We’ll have to wait see what happens next, but don’t hold your breath – this could still take awhile to unravel.
September 15th, 2009 by Daniel Coffin
Cape Wind has been all over the news in the last several weeks, and here I’ll do my best to briefly summarize them in order, starting with Obama’s Vineyard vacation, three weeks ago.
Obama arrived on Martha’s Vineyard Sunday via Marine One, and we only know this because of reports out of the White House. Not surprisingly, Obama made no mention of Cape Wind in between golf rounds, but there was plenty abuzz. Both the Alliance and Clean Power Now made it into a front page story in the LA Times which portrayed the delays for Cape Wind as bureaucratic lolly-gagging at the federal level. As opponents to the project would counter, there’s still a lot of questions to be answered. Anyhow, the piece is a great brush up on the Cape Wind state of affairs.
I mention the LA Times story first because it was written prior to the untimely passing of Massachusetts senior Senator Ted Kennedy. Kennedy’s legacy of fighting for Massachusetts, civil rights, women and the poor might never be matched, and his passing punctuates the painful vacuum of civility in our current discourse over healthcare. With regards to Cape Wind, his absence from the debate means as much as his opposition has over the last seven years. As the most outspoken political opponent of the project and as the whip which brought many of the state’s legislators in line with him, Kennedy’s departure opens the door for new voices in the political arena to take a leadership role in the battle, whether for or against Cape Wind. Based on comments by Kennedy’s nephew, Robert Kennedy, Jr., (starts around the 16 minute mark) last week, it looks like he’s poised to take that mantle on the opposition side.
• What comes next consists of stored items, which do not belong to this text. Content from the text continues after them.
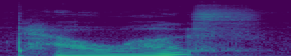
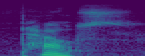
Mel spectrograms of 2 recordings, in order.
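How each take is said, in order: First: The word is said with two syllables. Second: The word is said with one syllable. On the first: The speaker calls it wrong. "a lot of people say Taos, since there's an A" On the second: The speaker calls it right. "the correct pronunciation is just a single syllable sound"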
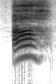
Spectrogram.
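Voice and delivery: sharp loud yelp of pain; pained cry. A narrator's reading. Swapna yelps as Kavitha twists her arm, loud pained cry.

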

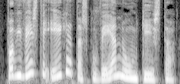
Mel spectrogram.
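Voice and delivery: high, loud protest; shouting. A narrator's reading. Lara arguing with the boys over guests, shouting. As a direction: keep shouting the objection, starting high. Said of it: "råbte Lara".

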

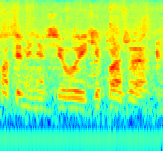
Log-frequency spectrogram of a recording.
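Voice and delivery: ordinary talk

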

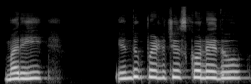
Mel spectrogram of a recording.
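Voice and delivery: surprised. Acted. Boy asks why mother refused.

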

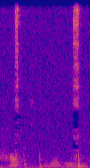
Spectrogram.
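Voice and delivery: whispered in disbelief; amazed whisper to self; awed whisper. Real, not acted. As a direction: breathe it out in awe. Awed reaction.

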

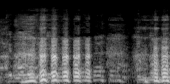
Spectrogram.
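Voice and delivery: drawn out through laughter; slow laughing repeat. Real, not acted. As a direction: laugh while slowly repeating it. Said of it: "All right, get my left ear".

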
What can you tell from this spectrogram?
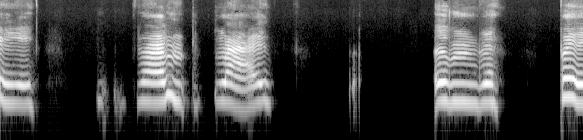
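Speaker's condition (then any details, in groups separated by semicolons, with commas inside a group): Cerebral palsy; from birth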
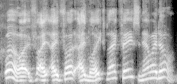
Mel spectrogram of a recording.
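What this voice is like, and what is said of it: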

The media is certainly playing the story up. I recommend checking out this hard-hitting, if not brassy, editorial in the Boston Globe on the day of Kennedy’s burial and a thorough Cape Cod Times story here.
Later the same week, Greenpeace showed up on the scene. I was filming some BRoll of the beautiful common at the shoreline of Oak Bluffs when I noticed some people handing out fliers to passers-by. Turned out, Greenpeace made a mock Martha’s Vineyard Times set in 2029 with one side praising Obama for approving Cape Wind and another side showing people putting up levees on the shoreline to combat rising seas. Later that day they went over to the marina and released the contraption in the photo below. As usual, there were a lot of raised eyebrows and plenty of explaining to people, all of which made for great film.
Later that day I stopped by the press pool which had taken over the auditorium of the Oak Bluffs School to see what was happening. Much to my chagrin, it was just a whole bunch of people plucking at laptops and milling around. Apparently when the President is on vacation, there’s not much for the press corps to do but wait.
They’ve certainly been busy since then, and I’ll follow up with another post in a few.